The industry has sustained growth and productivity gains over the past several decades, against the backdrop of falling prices and rising demand, unprecendented consolidation at all industrial stages, the challenges of regulation, and a demanding social license. Across these fronts, digital transformation offers some answers, and poses some questions. Its form has varied across many industries and its progress has been difficult to measure and explain. Projections for the chicken meat industry (i.e. the ‘power’ of digital) have concentrated on technologies’ technical impacts rather than their influence on business models and associated digital transformation (‘unlocking’ the power). This research reports on developments on both fronts. The work has been conducted in partnership with chicken meat processing firms, including consultations and an industry workshop, and mapping of industry aspirations to technologies, their implementation, and organisational change for their most effective use.
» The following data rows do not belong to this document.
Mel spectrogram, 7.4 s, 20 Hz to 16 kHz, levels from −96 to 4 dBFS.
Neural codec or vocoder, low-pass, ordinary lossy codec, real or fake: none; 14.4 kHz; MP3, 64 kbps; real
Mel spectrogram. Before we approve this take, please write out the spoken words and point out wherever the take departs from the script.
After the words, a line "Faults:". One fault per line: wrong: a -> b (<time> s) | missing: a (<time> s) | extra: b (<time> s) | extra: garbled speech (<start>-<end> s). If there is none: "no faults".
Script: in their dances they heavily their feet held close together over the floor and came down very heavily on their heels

A major conclusion drawn is that stakeholders in the chicken meat industry are well aware of potential gains from digital transformation; indeed many processing firms and producers are actively pursuing such change. They are doing this for a variety of reasons and from a variety of starting points. Another is that institutional and competitive conditions in the Australian chicken meat industry do not lend themselves to sharing of data; data governance’s legal basis is one problem but trust along the supply chain is also a significant barrier to change. The report identifies a number of possible delivery mechanisms for digital services, and such barriers in a number of ways also constrain these developments. Producers and processing firms acknowedge the lack of decision support tools suited to analysis of investment and organisational change to achieve digital transformation. Processing firms’ skillsets are a source of pride, but firms acknowledge that digital-related skills do constrain progress. Improved skills are not, however, a solution in themselves, as they require accompanying management change, particularly around decision making and automation. Regarding the development of a digital service industry for chicken meat, contact points are lacking among business analytics, data and communications provision, and technical chicken meat production and delivery.
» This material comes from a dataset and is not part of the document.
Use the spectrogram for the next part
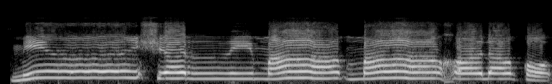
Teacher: را باریک ہوگا کیونکہ پیچھے زیر ہے را کے نیچے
The report’s recommendations provide a road map for change and an associated set of proposed strategic steps toward achieving the outcomes identified by industry. The strategies allocate proposed action among producers, processors and various levels of government. They also identify actions for the industry as a whole, and funding mechanisms. Many of these steps use existing initiatives and resources, and all recognise firms’ unique starting points and aspirations.